As you ponder who to vote for in the upcoming presidential election, give some thought to what each candidate might do with Social Security. It's vitally important to many Americans, and there's a good chance it's important to you -- or will be one day. According to the Social Security Administration, the majority of elderly beneficiaries get 50% or more of their income from Social Security, while 22% of married elderly beneficiaries and 47% of unmarried ones get fully 90% or more of their income from it.
So let's take a look at how Hillary Clinton would change Social Security.
First, a little background
First off, know that according to several government estimates, Social Security's trust funds are likely to run dry between 2033 and 2037 if no changes are made. If that happens, payment checks won't disappear, but they'll likely shrink by about 25%. So if you were worried that checks would be discontinued altogether, take a deep breath. Still, none of us wants to receive only 75% of what we were expecting.
In order to address this upcoming shortfall, Social Security will need be changed in some ways in the years ahead.

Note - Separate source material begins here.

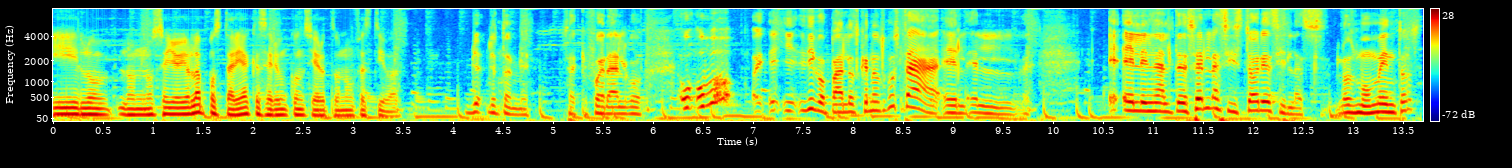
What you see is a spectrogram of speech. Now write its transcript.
Y lo, no sé, yo, yo le apostaría que sería un concierto, no un festival. Yo, yo también. O sea, que fuera algo. Hu- Hubo, digo, para los que nos gusta el, el, el enaltecer las historias y las, los momentos,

Republicans generally favor measures like raising the retirement age or cutting benefits. Donald Trump's position has been hard to pin down, but he has surrounded himself with advisors who may push to privatize Social Security.
Democrats, on the other hand, have suggested increasing Social Security's revenue by taking steps such as raising or eliminating the cap on earnings that are subject to Social Security tax and raising the tax rate. Indeed, President Obama recently called for expanding the program, saying, "It's time we finally made Social Security more generous ... and increased its benefits so that today's retirees and future generations get the dignified retirement that they've earned."
Now let's look at how Hillary Clinton would change Social Security.
How would Hillary Clinton change Social Security?
So how would the presumptive Democratic nominee for president change Social Security? Well, she hasn't called for as many benefit increases as Bernie Sanders has, but she is on record as supporting lifting the payroll tax cap and broadening the tax base.
Her website states that Hillary will:
- Fight any effort to privatize or weaken Medicare and Social Security.
- Expand Social Security for today's beneficiaries and generations to come by asking the wealthiest to contribute more.
- Expand Social Security benefits for widows and those who took time out of the paid workforce to care for a child or sick family member.
She's also quoted as saying, "I won't cut Social Security. ... I'll defend it, and I'll expand it."
In 2015, Clinton said: "We're going to have to make sure that we shore [Social Security] up so that it is there not just for those who are currently recipients but for generations to come."
Proposed Social Security changes up close
Let's take a closer look at some of the measures Clinton has suggested. It has been projected that fully 77% of the trust funds' shortfall could be eliminated by increasing the Social Security tax rate for employers and employees from its current 6.2% to 7.2% in 2022 and 8.2% in 2052.
It's also been estimated that 71% could be wiped out by eliminating the earnings cap over a 10-year period. If both changes were enacted, then the program's funding shortfalls would, in theory, evaporate.
Clinton has also voiced support for implementing a "caregiver" tax credit of 20% of the costs tied to caregiving -- the credit would max out at $6,000 -- and expanding Social Security benefits for caregivers, too. That's evidence of her support for women, because women collect smaller average benefit checks than men, and it's often because they worked part-time or not at all while they cared for children, elderly parents, or ailing loved ones. Clinton has also noted that the poverty rate for widowed women is much higher than for married seniors, as widow households see their income drop sharply when one spouse dies. Clinton would like to see adjustments made so that surviving spouses are not hit as hard when their other half dies.
Clinton's plan for Social Security -- as we understand it, based on her public statements -- would slightly increase the tax burden on today's workers and employers. At the same time, it could make Social Security cash-flow positive without reducing benefits for current or future recipients. No matter your stance on Social Security, stay abreast of our presidential candidates' plans for this all-important program.